Segment Start: Records for processing

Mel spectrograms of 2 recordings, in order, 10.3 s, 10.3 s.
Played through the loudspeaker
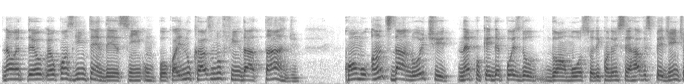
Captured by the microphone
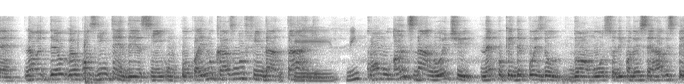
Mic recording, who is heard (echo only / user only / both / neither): both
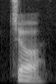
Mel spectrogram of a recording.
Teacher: जीभ जो है तालु में सट रहा है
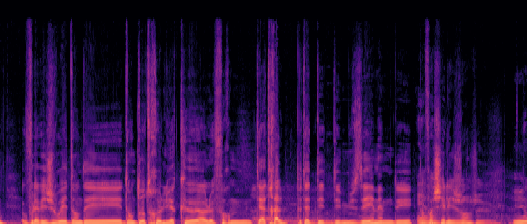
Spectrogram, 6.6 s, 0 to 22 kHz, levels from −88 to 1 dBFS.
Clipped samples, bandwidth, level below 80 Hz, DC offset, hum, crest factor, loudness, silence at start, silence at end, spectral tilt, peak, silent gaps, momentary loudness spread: under 0.1%; 19 kHz; -46 dBFS; under 0.1%; none; 14 dB; -24 LUFS; 0 s; 0 s; -6.5 dB/octave; -8 dBFS; none; 5 LU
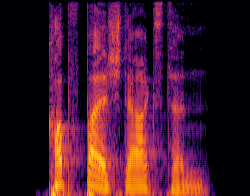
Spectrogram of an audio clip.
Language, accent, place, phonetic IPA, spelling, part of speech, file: German, Germany, Berlin, [ˈkɔp͡fbalˌʃtɛʁkstn̩], kopfballstärksten, adjective, De-kopfballstärksten.ogg
- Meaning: superlative degree of kopfballstark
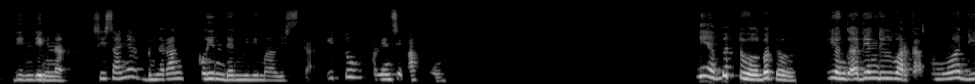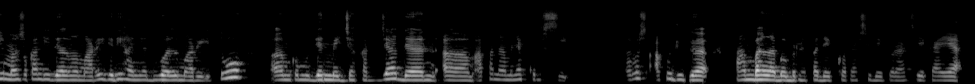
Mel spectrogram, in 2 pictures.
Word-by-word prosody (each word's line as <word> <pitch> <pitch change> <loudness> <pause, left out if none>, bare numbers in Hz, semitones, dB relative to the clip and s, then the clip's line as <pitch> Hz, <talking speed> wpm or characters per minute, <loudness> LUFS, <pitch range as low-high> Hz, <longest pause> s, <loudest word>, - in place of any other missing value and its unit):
dinding. 210 -2 +2
Nah 180 - 0 0.2
sisanya 275 +6 -4
beneran 230 +4 -1 0.2
clean 255 -1 +3
dan 215 -1 0
minimalis 195 -3 -4
Kak - - -20
itu 320 +3 -6
prinsip 230 -2 -1
aku. 205 -5 -10 2.5
Iya, 380 -2 +6
betul 395 - +7
betul, 235 -8 +6 0.4
iya, 290 0 +6
nggak 260 -2 +6
ada 255 - +1
yang 290 0 +4
di 285 - +2
luar 270 -4 +4
Kak - - -8
semua 255 +5 +1
dimasukkan 240 -1 -4
di 235 - -7
dalam 210 -2 -2
lemari 195 +5 -8
jadi 225 +2 -3
hanya 205 -1 -7
2 205 +1 -1
lemari 185 -2 -7
itu, 310 - 0 0.2
mmm, 210 +1 -7
kemudian 215 0 -2
meja 200 -1 -4
kerja 200 +5 -3
dan, 200 -1 0
mmm, 190 -1 -6
apa 195 +6 -16
namanya? 220 +1 -11
Kursi, 230 - -18 0.6
terus 275 +6 -12
aku 260 - -11
juga 205 -2 0 0.3
tambahlah 215 0 +4
beberapa 195 +1 -6
dekorasi-dekorasi 190 0 -16
kayak, 190 -1 -10
215 Hz, 145 wpm, -26 LUFS, 195-250 Hz, 2.5 s, betul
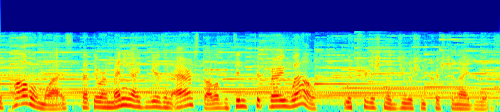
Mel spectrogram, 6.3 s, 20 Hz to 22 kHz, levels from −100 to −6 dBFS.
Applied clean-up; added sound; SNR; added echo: none; Chime; 6 dB; none.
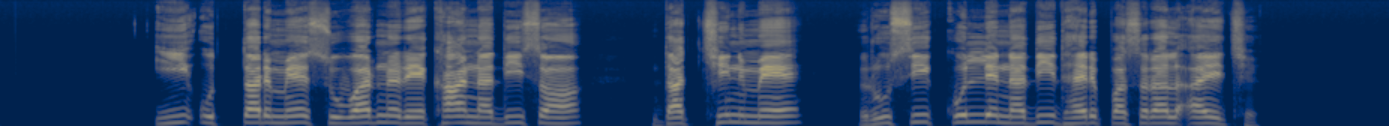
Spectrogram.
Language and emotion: Maithili, neutral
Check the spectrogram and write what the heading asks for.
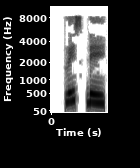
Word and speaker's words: RISD: The Rhode Island School of Design, RISD, phát âm là RISD, là một trường nghệ thuật và thiết kế tư nhân ở Providence, Rhode Island.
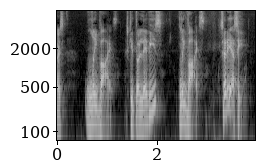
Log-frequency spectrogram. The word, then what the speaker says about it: Levi's: La penúltima palabra, la penúltima marca es la súper conocida de pantalones vaqueros Levi's. Levi's, que hemos dicho aquí, quiero unos Levi's. Y la pronunciación no se pronuncia Levi's, se pronuncia Levi's. Levi's. Así, fijaos, Levi's. Nada de Levi's, Levi's.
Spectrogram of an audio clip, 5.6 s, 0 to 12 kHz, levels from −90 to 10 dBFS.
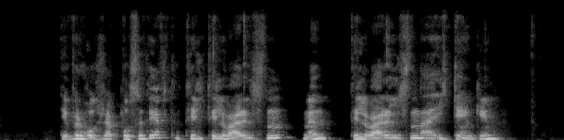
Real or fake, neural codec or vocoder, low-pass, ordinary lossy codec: fake; vocoder, 44.1 kHz, 128 mel bands, Pupu-Vocoder; 10.8 kHz; Opus, 64 kbps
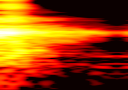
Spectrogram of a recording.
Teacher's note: When you say k, you can feel the back of your tongue touching your soft palate. And that tells us that the place of articulation of k is velar.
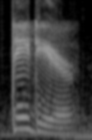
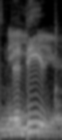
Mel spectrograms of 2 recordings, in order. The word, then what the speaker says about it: nadir: Nadir. Nadir. Nadir? Is it Nadir or Nadir? Nadir. Nadir. Nadir. N-A-D-I-R. But it's pronounced nay.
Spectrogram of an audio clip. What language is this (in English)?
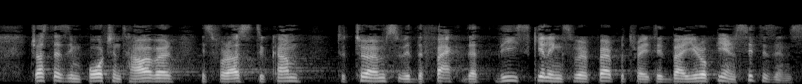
English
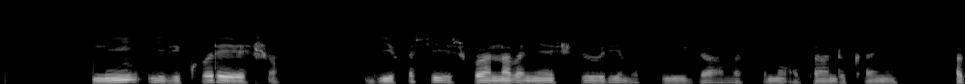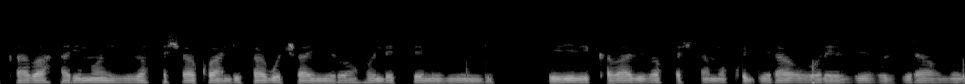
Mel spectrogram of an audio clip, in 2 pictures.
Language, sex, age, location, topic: Kinyarwanda, female, 18-24, Nyagatare, education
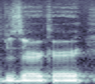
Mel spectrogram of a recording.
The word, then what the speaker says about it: BRZRKR: It's spelled differently in the two parts of this opening. Is it? Yeah. It's BRZRKR and then BRZKRK. Bizkirk? But the bottom one says Berserker? Berserker. I think it's Berserker.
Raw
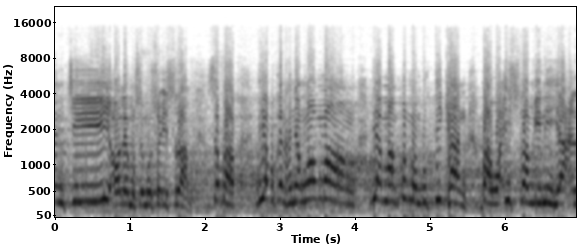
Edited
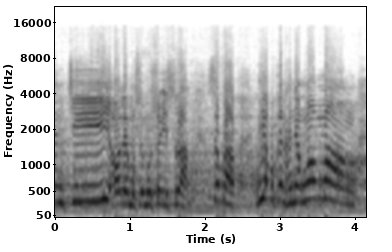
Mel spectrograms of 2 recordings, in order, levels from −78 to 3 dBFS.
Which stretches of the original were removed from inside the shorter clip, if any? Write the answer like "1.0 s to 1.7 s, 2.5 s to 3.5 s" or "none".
none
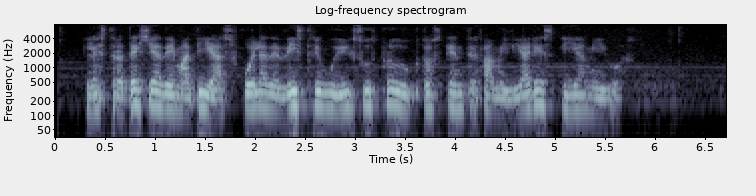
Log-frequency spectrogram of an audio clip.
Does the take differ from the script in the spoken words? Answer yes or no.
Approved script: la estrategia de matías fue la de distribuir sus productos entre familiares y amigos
no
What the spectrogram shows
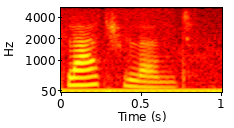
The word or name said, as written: flatulent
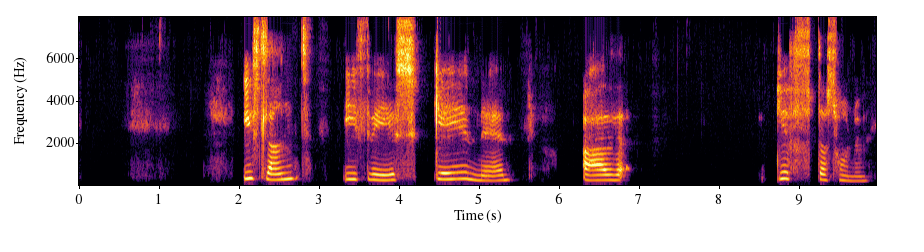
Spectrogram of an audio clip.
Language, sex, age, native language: Icelandic, female, 11, Icelandic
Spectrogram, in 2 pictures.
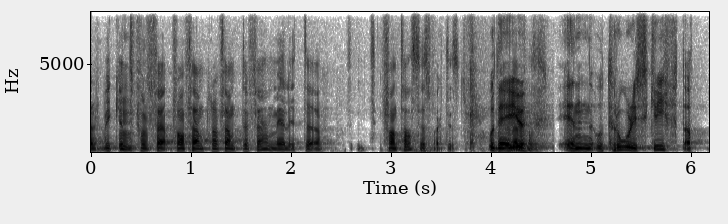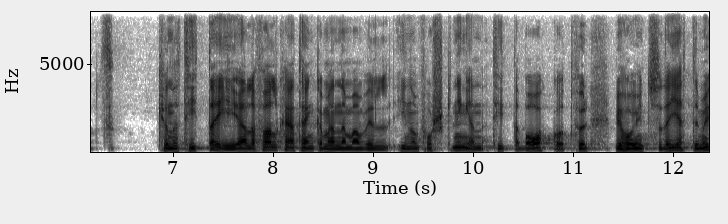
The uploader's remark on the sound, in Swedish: LIVE hos Östergötlands museum. Ett stort och varmt tack till alla 250 personer som kom och lyssnade på vårt uppträdande på Östergötlands museum.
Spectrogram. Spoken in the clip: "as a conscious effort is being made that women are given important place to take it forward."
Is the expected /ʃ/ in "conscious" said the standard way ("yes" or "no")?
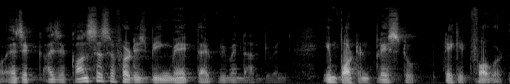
no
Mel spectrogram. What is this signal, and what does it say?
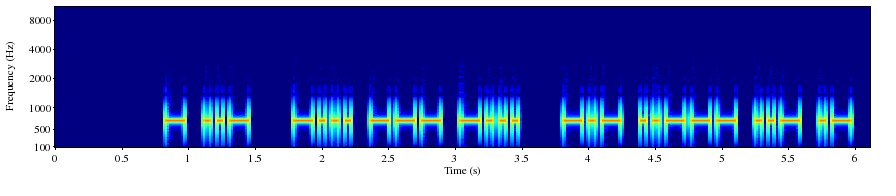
Morse code, heard as a keyed tone, about 25 wpm, 700 Hz. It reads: TU BOB K2UA
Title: K1USN SST QSO Practice - 25wpm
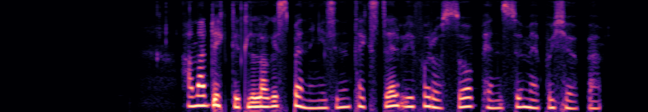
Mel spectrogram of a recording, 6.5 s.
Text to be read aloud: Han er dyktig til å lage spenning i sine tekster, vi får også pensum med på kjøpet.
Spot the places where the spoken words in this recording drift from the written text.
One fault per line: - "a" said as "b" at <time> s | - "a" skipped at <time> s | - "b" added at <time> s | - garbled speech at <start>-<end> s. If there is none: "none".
none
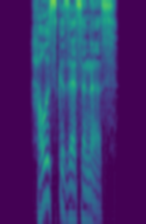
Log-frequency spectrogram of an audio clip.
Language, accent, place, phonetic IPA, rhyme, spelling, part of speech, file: German, Germany, Berlin, [ˈhaʊ̯sɡəˌzɛsənəs], -aʊ̯sɡəzɛsənəs, hausgesessenes, adjective, De-hausgesessenes.ogg
- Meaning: strong/mixed nominative/accusative neuter singular of hausgesessen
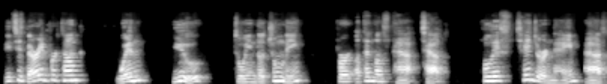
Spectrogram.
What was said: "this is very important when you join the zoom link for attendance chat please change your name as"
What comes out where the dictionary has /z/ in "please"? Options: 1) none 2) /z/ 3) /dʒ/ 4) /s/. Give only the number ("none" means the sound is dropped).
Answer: 4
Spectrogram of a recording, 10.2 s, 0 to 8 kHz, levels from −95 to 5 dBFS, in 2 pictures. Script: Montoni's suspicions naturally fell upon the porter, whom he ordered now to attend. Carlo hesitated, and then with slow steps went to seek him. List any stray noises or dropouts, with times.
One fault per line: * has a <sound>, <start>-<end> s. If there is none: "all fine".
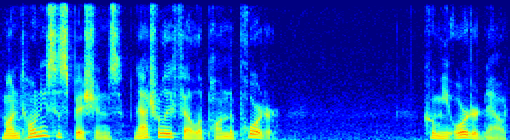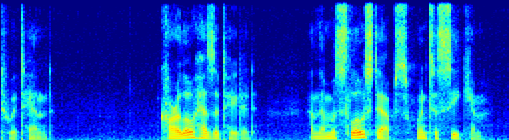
all fine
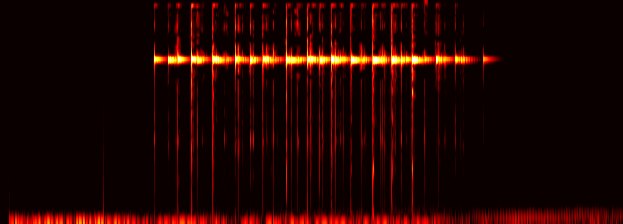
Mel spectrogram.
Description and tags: Bell, ringing, ring
ringing, ring, Bell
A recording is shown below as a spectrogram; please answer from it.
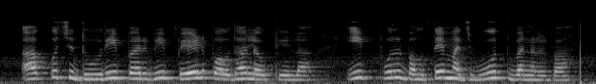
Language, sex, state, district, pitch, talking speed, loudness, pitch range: Bhojpuri, female, Bihar, Gopalganj, 260 Hz, 140 wpm, -25 LUFS, 225-295 Hz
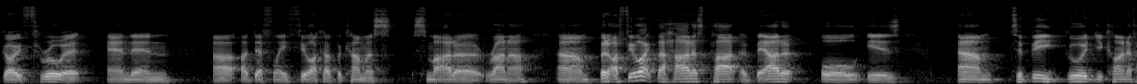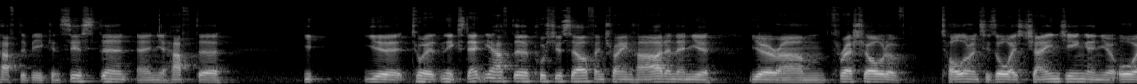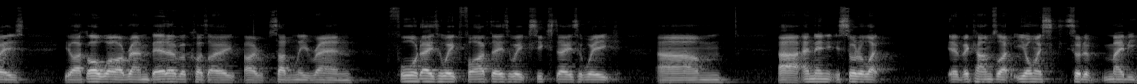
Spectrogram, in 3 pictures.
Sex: male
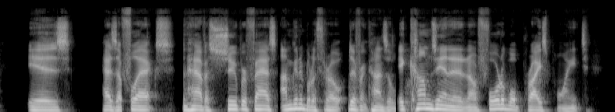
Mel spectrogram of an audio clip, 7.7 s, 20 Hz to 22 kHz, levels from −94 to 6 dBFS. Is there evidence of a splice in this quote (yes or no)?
yes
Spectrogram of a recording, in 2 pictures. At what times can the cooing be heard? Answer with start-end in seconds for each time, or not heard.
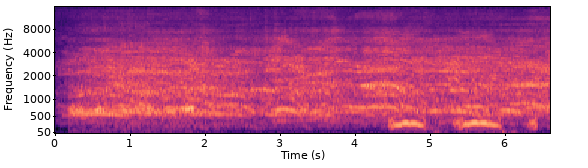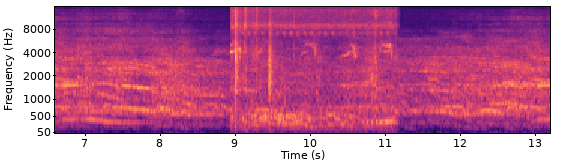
0.1-1.9, 4.4-6.5, 8.9-11.2.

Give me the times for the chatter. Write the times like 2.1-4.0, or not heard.
0.0-13.1.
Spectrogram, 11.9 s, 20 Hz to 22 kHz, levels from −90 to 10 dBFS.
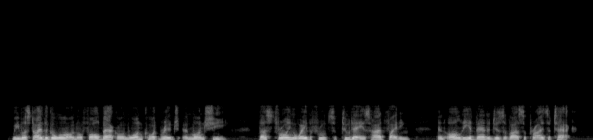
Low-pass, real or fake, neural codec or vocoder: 5.4 kHz; real; none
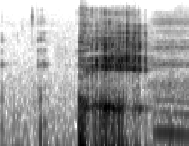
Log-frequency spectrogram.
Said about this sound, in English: I burp at you. I just. Yeah, right? Like, it smells like boozy pumpkin. Like bourbon pumpkin.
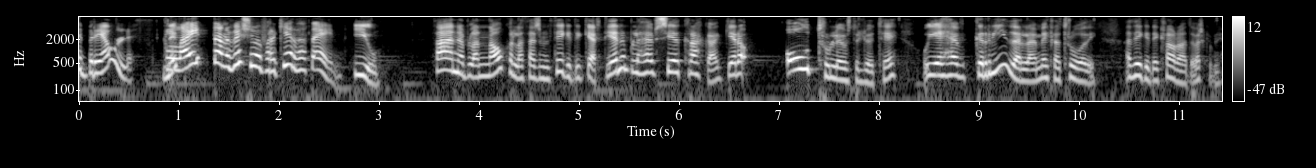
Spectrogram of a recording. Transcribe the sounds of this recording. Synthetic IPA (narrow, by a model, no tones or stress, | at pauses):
ɪpɾjaːwlʏθ | klaːjt̪anːavɪsʏmafaɾacɛːɾaθɛht̪aeːjnjuː | θaðɛɾnɛpllanaːwkʰɛɾlaθasɛmθɪcɛːt̪ːɪcɛr̥t̪jɛɛɾnɛpllaɦɛvsjɛːðkʰɾahkacɛːɾa | oːwt̪ʰɾulɛːɣʏst̪ʏlʏːt̪ʰɪ | ɔɣjɛɦɛvkɾiːðaɾlɛɣamɪhklat̪ʰɾuːwaθi | aðθɪcɛt̪ɪkʰlawɾaθɛt̪a̰vɛr̥kʰapnɪ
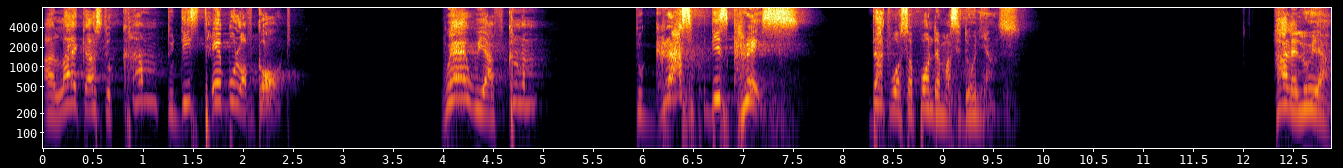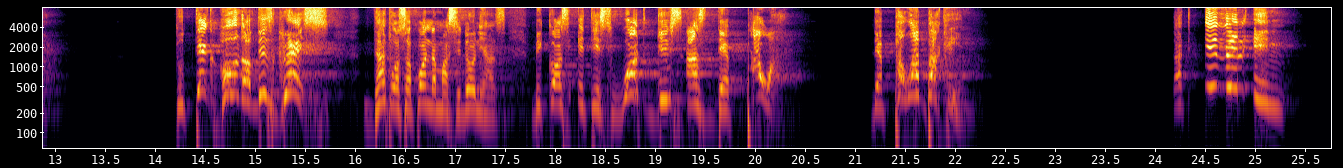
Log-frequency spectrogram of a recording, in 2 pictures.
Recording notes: Sermon preached at CBC Shiashie Campus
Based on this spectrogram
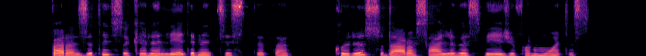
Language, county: Lithuanian, Klaipėda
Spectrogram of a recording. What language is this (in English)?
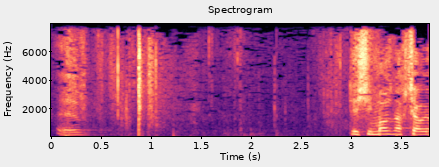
Polish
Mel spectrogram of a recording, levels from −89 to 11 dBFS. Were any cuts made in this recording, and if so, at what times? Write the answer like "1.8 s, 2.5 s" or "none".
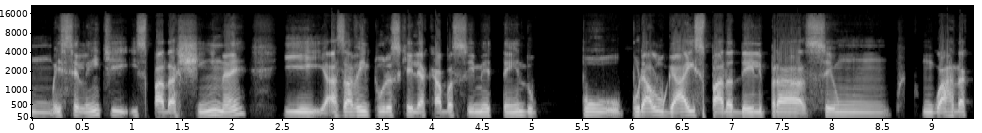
none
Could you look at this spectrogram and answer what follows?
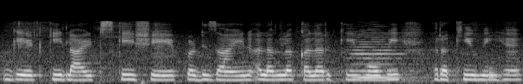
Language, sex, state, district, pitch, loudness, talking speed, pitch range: Hindi, female, Punjab, Kapurthala, 215 Hz, -15 LUFS, 170 wpm, 205-220 Hz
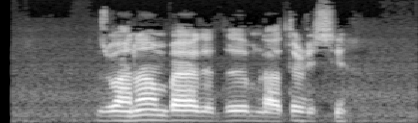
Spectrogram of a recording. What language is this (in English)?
Pashto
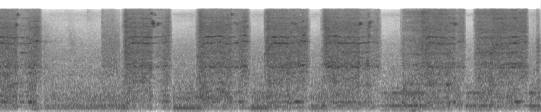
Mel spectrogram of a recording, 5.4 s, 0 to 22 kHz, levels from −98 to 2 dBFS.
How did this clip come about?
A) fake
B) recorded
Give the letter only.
B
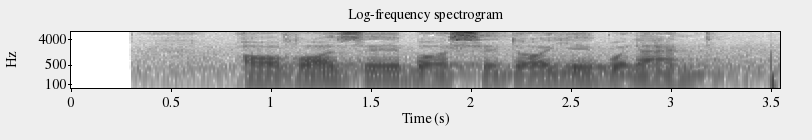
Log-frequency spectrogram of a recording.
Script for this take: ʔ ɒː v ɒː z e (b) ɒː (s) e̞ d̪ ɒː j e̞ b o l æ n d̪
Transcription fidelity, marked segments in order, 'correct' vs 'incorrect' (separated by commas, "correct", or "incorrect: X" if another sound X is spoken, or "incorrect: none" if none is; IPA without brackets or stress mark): correct, correct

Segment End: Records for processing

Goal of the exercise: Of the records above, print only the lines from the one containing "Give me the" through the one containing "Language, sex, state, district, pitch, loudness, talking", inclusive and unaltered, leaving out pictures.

Response to the exercise:
Give me the times for the chatter. Write the times like 2.1-4.0, or not heard.
0.0-13.1.
Spectrogram, 11.9 s, 20 Hz to 22 kHz, levels from −90 to 10 dBFS.
Low-pass, real or fake, neural codec or vocoder: 5.4 kHz; real; none
Log-frequency spectrogram.
Said about this sound, in English: I burp at you. I just. Yeah, right? Like, it smells like boozy pumpkin. Like bourbon pumpkin.
Spectrogram of a recording. Transcribe the sounds of this recording. Synthetic IPA (narrow, by a model, no tones or stress, | at pauses):
ɪpɾjaːwlʏθ | klaːjt̪anːavɪsʏmafaɾacɛːɾaθɛht̪aeːjnjuː | θaðɛɾnɛpllanaːwkʰɛɾlaθasɛmθɪcɛːt̪ːɪcɛr̥t̪jɛɛɾnɛpllaɦɛvsjɛːðkʰɾahkacɛːɾa | oːwt̪ʰɾulɛːɣʏst̪ʏlʏːt̪ʰɪ | ɔɣjɛɦɛvkɾiːðaɾlɛɣamɪhklat̪ʰɾuːwaθi | aðθɪcɛt̪ɪkʰlawɾaθɛt̪a̰vɛr̥kʰapnɪ
Log-frequency spectrogram of a recording, in 2 pictures.
Recording notes: Sermon preached at CBC Shiashie Campus
Based on this spectrogram
Language, county: Lithuanian, Klaipėda
Spectrogram of a recording. What language is this (in English)?
Polish
Mel spectrogram of a recording, levels from −89 to 11 dBFS. Were any cuts made in this recording, and if so, at what times? Write the answer like "1.8 s, 2.5 s" or "none".
none
Could you look at this spectrogram and answer what follows?
Language, sex, state, district, pitch, loudness, talking speed, pitch range: Hindi, female, Punjab, Kapurthala, 215 Hz, -15 LUFS, 170 wpm, 205-220 Hz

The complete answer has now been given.